Church of Our Saviour

21 Marathon Street | Arlington, Massachusetts | 781-648-5962

Reflections of Your Rector

‘Tis the season of Mother’s Day and Father’s Day.  There are signs in restaurants recommending brunch reservations.  There are rows and rows of pink cards with flowers and blue cards featuring neckties.  There are sentimental cards and cards with jokes.  But despite the variety of things to buy, there’s an invariable sense that everyone is celebrating on Mother’s Day and Father’s Day.

And it’s simply not true.

Several years ago, Mother’s Day completely threw me off guard.  The day started off fine, and I wasn’t expecting to have a hard time.  But as I saw people receiving flowers, and celebrating nonchalantly, the pain became intense.   It was agonizing to want a child so deeply and to have no sense of when I’d become a mother.  It was painful to feel invisible as people congratulated pregnant women, despite most people knowing we were in the adoption process.

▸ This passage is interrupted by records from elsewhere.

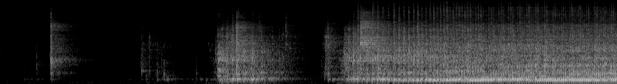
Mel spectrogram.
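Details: Mercury 9.8 hp 110 outboard after a new water pump impeller, lower unit seals and idle adjustment: a few handling thumps, then it catches and holds a steady, even buzzing drone. It is running normally.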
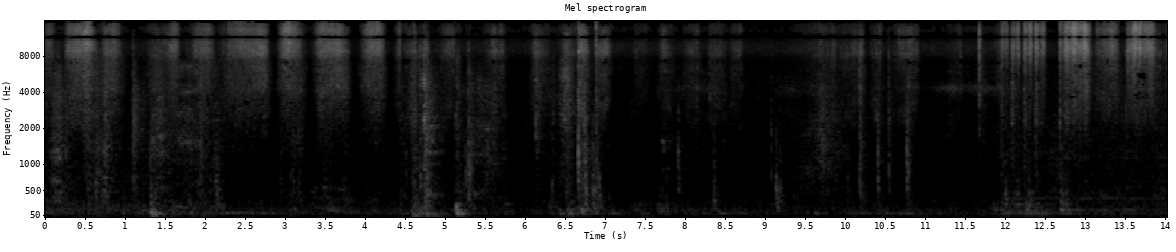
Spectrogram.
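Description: A paintbrush scrapes and swishes across a wooden board.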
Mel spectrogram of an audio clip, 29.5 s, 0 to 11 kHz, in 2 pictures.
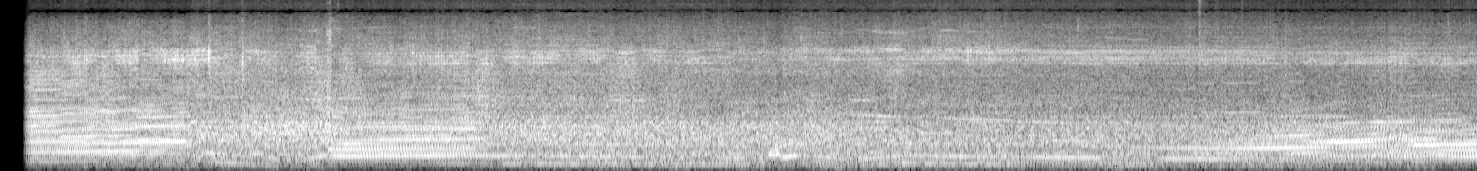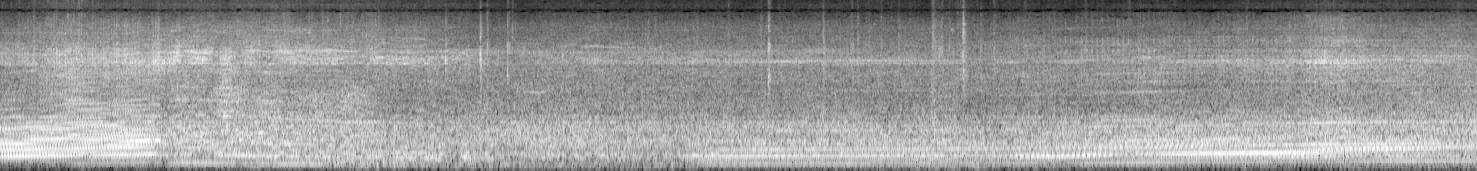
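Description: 1991 Lamborghini Diablo's mid-mounted 5.7-litre V12 pulling hard uphill, heard from inside the cabin. Its revs climb in pitch and fall back several times as the car accelerates and eases off.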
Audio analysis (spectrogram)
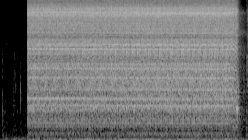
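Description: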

There are so many reasons why Mother’s Day or Father’s Day can be hard for someone.  Do you know anyone who has lost a loved one? Or gone through a divorce? Do you know anyone who has suffered a miscarriage or who is struggling to have children?  Do you know anyone who has intentionally chosen not to have children, or someone who might have had children if circumstances had been different? Do you know someone with a parent or child who is sick or in trouble? Do you know someone who wishes they were spending the day with their spouse, child, or parent, but who can’t? Do you know someone who was adopted or placed a child for adoption?  Or who has been estranged from a parent or a child?

These are but a few reasons why Mother’s Day and Father’s Day can bring up complicated feelings.  It’s almost guaranteed that someone you love is having a tough time this time of year.

So what can we do to support each other?

First, we begin by being aware that our friends and neighbors might be suffering silently.  So often I hear that one of the most painful things about suffering on the holidays is that the people around us are unintentionally thoughtless. Someone who is thoughtful can provide a positive counterweight.

Secondly, we can practice speaking from the heart the best we can.  So often, people are isolated in their suffering because their loved ones are afraid of saying the wrong thing.  Or we resort to platitudes because we aren’t sure the “right thing” to say.  If we can risk speaking with authenticity and allow ourselves to do so imperfectly, we might offer a greater gift than we realize.

I’ve since seen blogs where people enumerate strategies for getting through holidays at difficult times in their lives.  Do you need to come up with some strategies for yourself?  Do you have a loved one who might appreciate an ally in getting through a difficult time of year?

Yours in Christ,



Comments are closed.